With their last album – Heritage – Opeth took a lot of crap from purists who declared that the band completely sucked without the heavier metal elements and the growling. Apparently it’s all about how hard and brutal the music is, for some people, not whether the songs are any good. The fact that Heritage sounded very much like Opeth didn’t seem to matter the least. For those, I guess Pale Communion will fail to satisfy because this album has more to do with Heritage than their older, more brutal album’s style. In some ways this album is more easy listening and accessible and there are parts here that are even catchy and sing-alongish. In some ways, I can understand the “purists”‘ views. I really love the harder, more metal moments and although I’m no fan of growl, Åkerfeldt has a very melodic way of growling – many times you can actually perceive the lyrics and the growling also brought another dimension to their music, but truth be told, clean vocals are so much more pleasant to listen to and Åkerfeldt really has a good voice. However, I too call for some heavier and more metal moments, but on the other side, Opeth writes such good songs that it really doesn’t matter. I, for one, love it when a band continues to develop and move forward with each album without losing identity or sound. Mind you, this band has existed for 22 years now and shows no sign of stagnation or willingness to sit down and blow their own horns, satisfied with releasing the same album one after another. That’s why I chose to start this review with the words “expect the unexpected” because if there’s one band that that fits on to, then it’s Opeth and it keeps things fresh and interesting. An awesome album and yes, it’s better than Heritage. As always, this was a pleasure to sink my teeth into.
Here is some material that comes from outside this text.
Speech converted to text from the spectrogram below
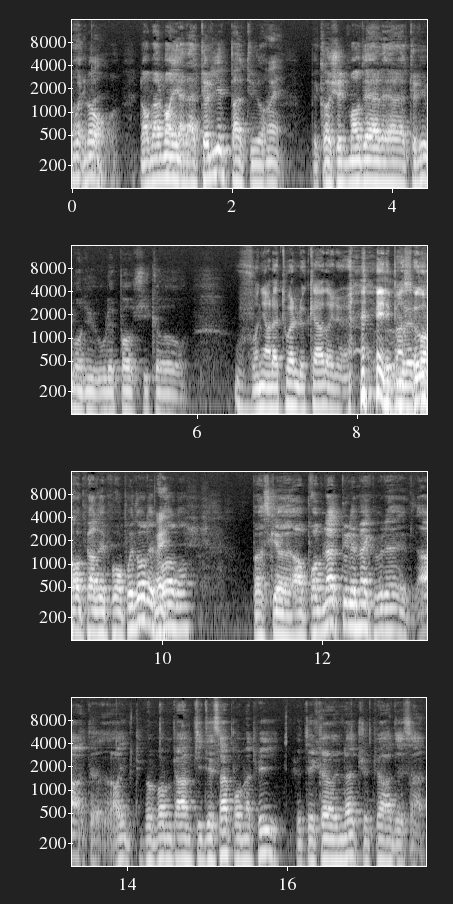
Ouais, Ah non, normalement il y a l'atelier de peinture. Ouais. Mais quand j'ai demandé à aller à l'atelier, ils m'ont dit, vous voulez pas aussi que... Ou fournir la toile, le cadre et, le- et les Vous voulez pas pinceaux. refaire des pots en prison, des Ouais. fois, non? Parce qu'en promenade, tous les mecs venaient. Ah, Henri, tu peux pas me faire un petit dessin pour ma fille? Je vais t'écrire une lettre, je vais te faire un dessin.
I suggest you do the same.
Jon Wilmenius (9/10)
02. Cusp of Eternity
03. Moon Above, Sun Below
04. Elysian Woes
07. Voice Of Treason
08. Faith In Others